### [WORK ORDER]
Once the pictures are removed, return each record below exactly as written.

### [DATA SHOWN]
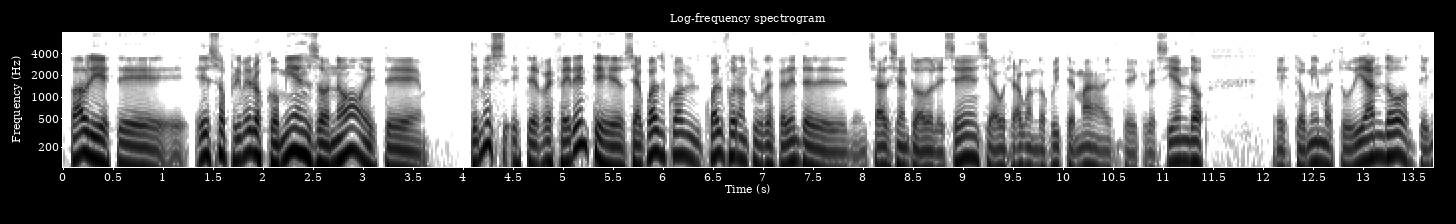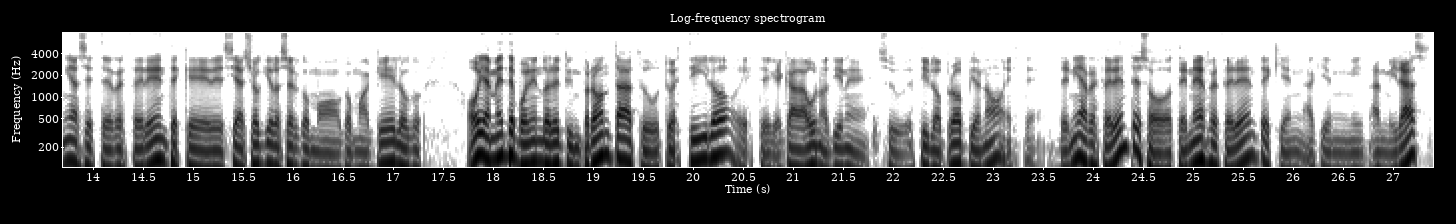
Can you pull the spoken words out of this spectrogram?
Fabri, este, esos primeros comienzos, ¿no? Este, ¿Tenés este, referentes? O sea, ¿cuál, cuál, cuál fueron tus referentes ya, ya en tu adolescencia o ya cuando fuiste más este, creciendo? Esto mismo estudiando, tenías este referentes que decías yo quiero ser como, como aquel, obviamente poniéndole tu impronta, tu, tu estilo, este, que cada uno tiene su estilo propio, ¿no? Este, ¿Tenías referentes o tenés referentes quien, a quien admirás?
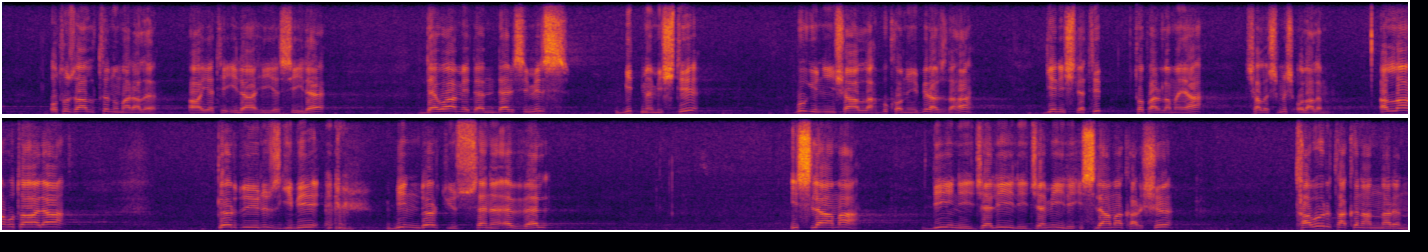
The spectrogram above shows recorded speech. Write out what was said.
36 numaralı ayeti ilahiyesiyle devam eden dersimiz bitmemişti. Bugün inşallah bu konuyu biraz daha genişletip toparlamaya çalışmış olalım. Allahu Teala gördüğünüz gibi 1400 sene evvel İslam'a dini celili cemili İslam'a karşı tavır takınanların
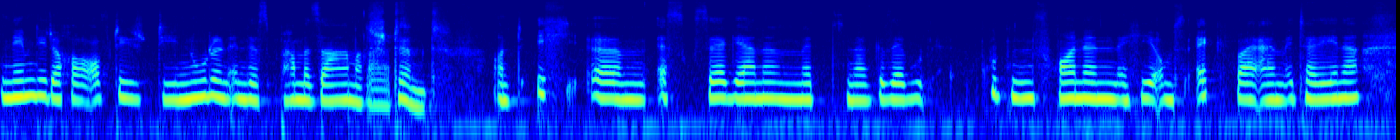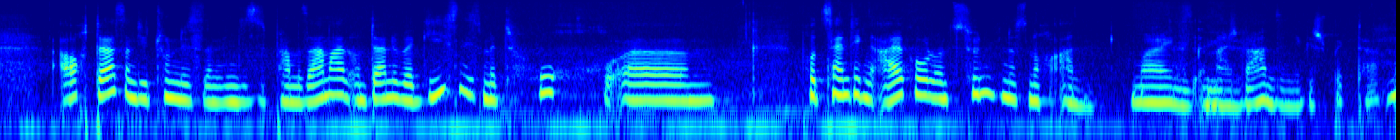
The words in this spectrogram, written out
nehmen die doch auch oft die, die Nudeln in das Parmesanrad. Stimmt. Und ich ähm, esse sehr gerne mit einer sehr gut, guten Freundin hier ums Eck bei einem Italiener auch das und die tun das dann in dieses Parmesan rein und dann übergießen die es mit hochprozentigen ähm, Alkohol und zünden es noch an. Meine Das ist immer ein wahnsinniges Spektakel.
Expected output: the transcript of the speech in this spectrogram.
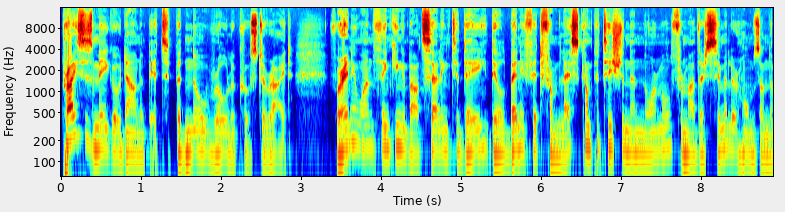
Prices may go down a bit, but no roller coaster ride. For anyone thinking about selling today, they will benefit from less competition than normal from other similar homes on the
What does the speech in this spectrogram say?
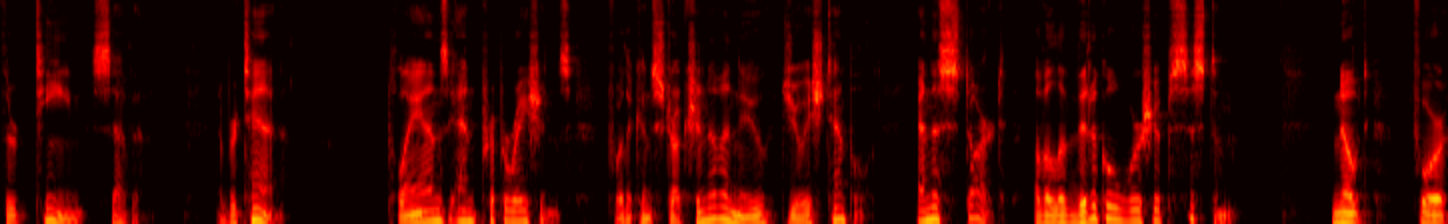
13, 7. Number 10, plans and preparations for the construction of a new Jewish temple and the start of a Levitical worship system. Note, for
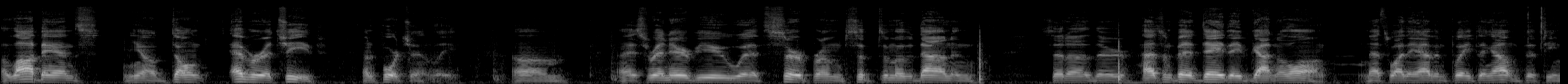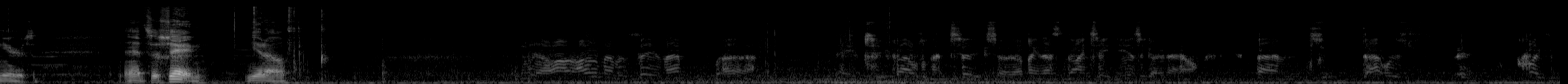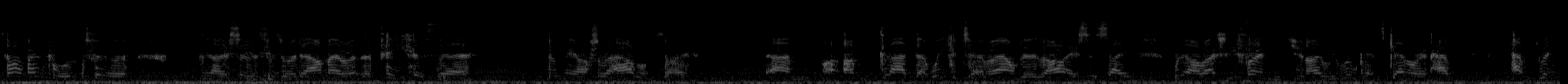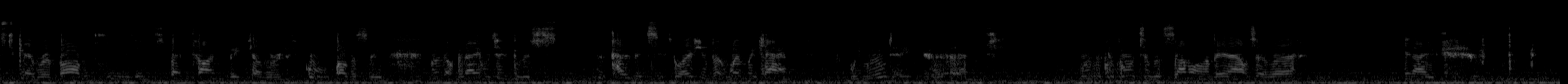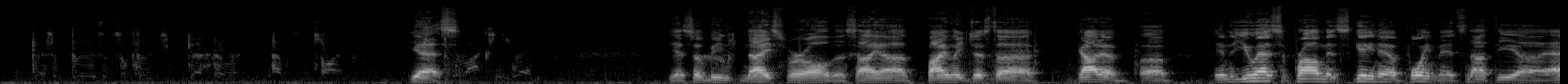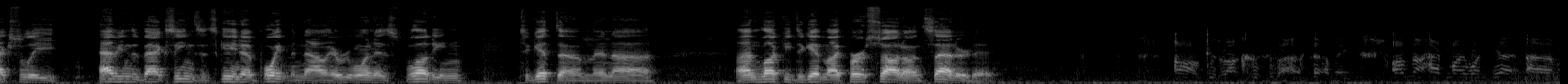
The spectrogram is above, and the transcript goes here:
a lot of bands, you know, don't ever achieve, unfortunately. Um, I just read an interview with Serj from System of a Down and said uh, there hasn't been a day they've gotten along. And that's why they haven't put anything out in 15 years. And it's a shame, you know. turn around as artists and say, we are actually friends, you know, we will get together and have have drinks together and barbecues and spend time with each other. And it's cool, obviously, we've not been able to because the COVID situation, but when we can, we will do. Uh, and we're looking forward to the summer and being able to, uh, you know, get some beers and some food together and have some time. Yes. Yes, it'll be nice for all of us. I uh, finally just uh, got a. Uh, in the U.S., the problem is getting an appointment. It's not the uh, actually having the vaccines. It's getting an appointment now. Everyone is flooding to get them, and uh, I'm lucky to get my first shot on Saturday. Oh, good luck with that. I mean, I've not had my one yet. Um,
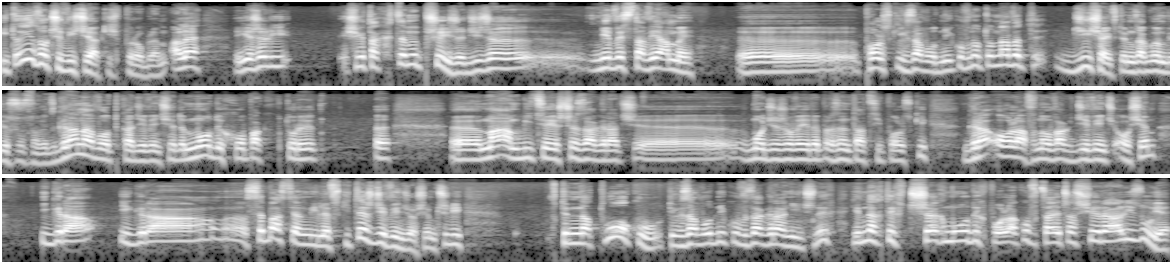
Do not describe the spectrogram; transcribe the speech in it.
I to jest oczywiście jakiś problem, ale jeżeli się tak chcemy przyjrzeć i że nie wystawiamy e, polskich zawodników, no to nawet dzisiaj w tym Zagłębiu Sosnowiec gra na Wodka 9-7, młody chłopak, który e, e, ma ambicje jeszcze zagrać e, w młodzieżowej reprezentacji Polski, gra Olaf Nowak 9-8 i gra, i gra Sebastian Milewski też 9-8, czyli w tym natłoku tych zawodników zagranicznych jednak tych trzech młodych Polaków cały czas się realizuje.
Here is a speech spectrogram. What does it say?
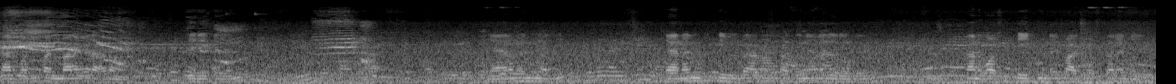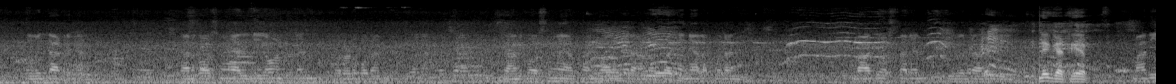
దానికోసం పనిమాలగా రావడం జరుగుతుందని జ్ఞానం అది జ్ఞానానికి జ్ఞానం నుంచి దిగులు రావడం పద్దెనిమిది జరుగుతుంది. దానికోసం ట్రీట్మెంట్ అవి బాగా చూస్తారండి సివిల్ డాక్టర్ గారు దానికోసం హెల్తీగా ఉంటుందండి కుర్రడు కూడా దానికోసం ప్రతి నెల కూడా బాగా చూస్తారండి సివిల్ డాక్టర్ మాది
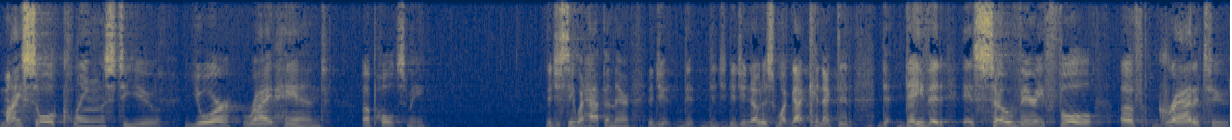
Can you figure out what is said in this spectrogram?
My soul clings to you, your right hand upholds me. Did you see what happened there? Did you, did, did you, did you notice what got connected? D- David is so very full of gratitude.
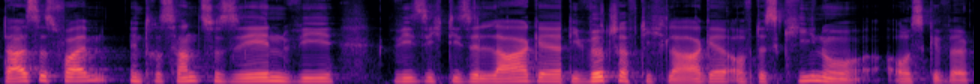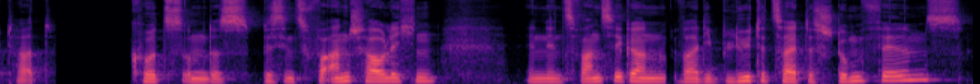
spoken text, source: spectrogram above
da ist es vor allem interessant zu sehen, wie, wie sich diese Lage, die wirtschaftliche Lage auf das Kino ausgewirkt hat. Kurz, um das ein bisschen zu veranschaulichen, in den 20ern war die Blütezeit des Stummfilms.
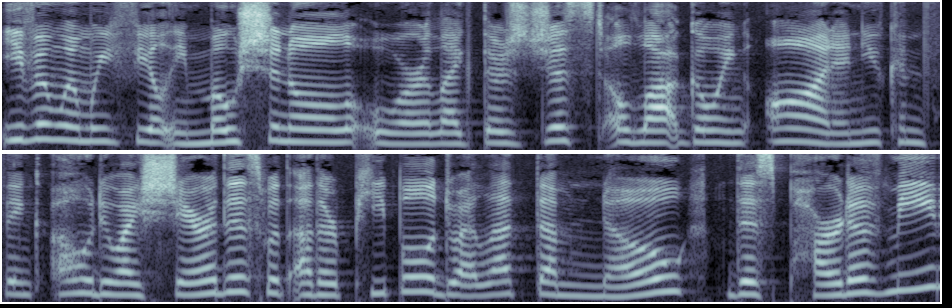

### [TASK RESULT]
Can you pull the spoken words out of this spectrogram?
Fabri, este, esos primeros comienzos, ¿no? Este, ¿Tenés este, referentes? O sea, ¿cuál, cuál, cuál fueron tus referentes ya, ya en tu adolescencia o ya cuando fuiste más este, creciendo? Esto mismo estudiando, tenías este referentes que decías yo quiero ser como, como aquel, obviamente poniéndole tu impronta, tu, tu estilo, este, que cada uno tiene su estilo propio, ¿no? Este, ¿Tenías referentes o tenés referentes quien, a quien admirás?
The spectrogram above shows recorded speech. Write out what was said.
36 numaralı ayeti ilahiyesiyle devam eden dersimiz bitmemişti. Bugün inşallah bu konuyu biraz daha genişletip toparlamaya çalışmış olalım. Allahu Teala gördüğünüz gibi 1400 sene evvel İslam'a dini celili cemili İslam'a karşı tavır takınanların
The words in this spectrogram, written out
nehmen die doch auch oft die, die Nudeln in das Parmesanrad. Stimmt. Und ich ähm, esse sehr gerne mit einer sehr gut, guten Freundin hier ums Eck bei einem Italiener auch das und die tun das dann in dieses Parmesan rein und dann übergießen die es mit hochprozentigen ähm, Alkohol und zünden es noch an. Meine Das ist immer ein wahnsinniges Spektakel.
Expected output: the transcript of the speech in this spectrogram.
Prices may go down a bit, but no roller coaster ride. For anyone thinking about selling today, they will benefit from less competition than normal from other similar homes on the
What does the speech in this spectrogram say?
13, 7. Number 10, plans and preparations for the construction of a new Jewish temple and the start of a Levitical worship system. Note, for
The spectrogram is above, and the transcript goes here:
a lot of bands, you know, don't ever achieve, unfortunately. Um, I just read an interview with Serj from System of a Down and said uh, there hasn't been a day they've gotten along. And that's why they haven't put anything out in 15 years. And it's a shame, you know. turn around as artists and say, we are actually friends, you know, we will get together and have have drinks together and barbecues and spend time with each other. And it's cool, obviously, we've not been able to because the COVID situation, but when we can, we will do. Uh, and we're looking forward to the summer and being able to, uh, you know, get some beers and some food together and have some time. Yes. Yes, it'll be nice for all of us. I uh, finally just uh, got a. Uh, in the U.S., the problem is getting an appointment. It's not the uh, actually having the vaccines. It's getting an appointment now. Everyone is flooding to get them, and uh, I'm lucky to get my first shot on Saturday. Oh, good luck with that. I mean, I've not had my one yet. Um,
Do not describe the spectrogram; transcribe the speech in it.
I to jest oczywiście jakiś problem, ale jeżeli się tak chcemy przyjrzeć i że nie wystawiamy e, polskich zawodników, no to nawet dzisiaj w tym Zagłębiu Sosnowiec gra na Wodka 9-7, młody chłopak, który e, e, ma ambicje jeszcze zagrać e, w młodzieżowej reprezentacji Polski, gra Olaf Nowak 9-8 i gra, i gra Sebastian Milewski też 9-8, czyli w tym natłoku tych zawodników zagranicznych jednak tych trzech młodych Polaków cały czas się realizuje.
Here is a speech spectrogram. What does it say?
దానికోసం పనిమాలగా రావడం జరుగుతుందని జ్ఞానం అది జ్ఞానానికి జ్ఞానం నుంచి దిగులు రావడం పద్దెనిమిది జరుగుతుంది. దానికోసం ట్రీట్మెంట్ అవి బాగా చూస్తారండి సివిల్ డాక్టర్ గారు దానికోసం హెల్తీగా ఉంటుందండి కుర్రడు కూడా దానికోసం ప్రతి నెల కూడా బాగా చూస్తారండి సివిల్ డాక్టర్ మాది
Can you figure out what is said in this spectrogram?
My soul clings to you, your right hand upholds me. Did you see what happened there? Did you, did, did you, did you notice what got connected? D- David is so very full of gratitude.
spoken text, source: spectrogram above
da ist es vor allem interessant zu sehen, wie, wie sich diese Lage, die wirtschaftliche Lage auf das Kino ausgewirkt hat. Kurz, um das ein bisschen zu veranschaulichen, in den 20ern war die Blütezeit des Stummfilms.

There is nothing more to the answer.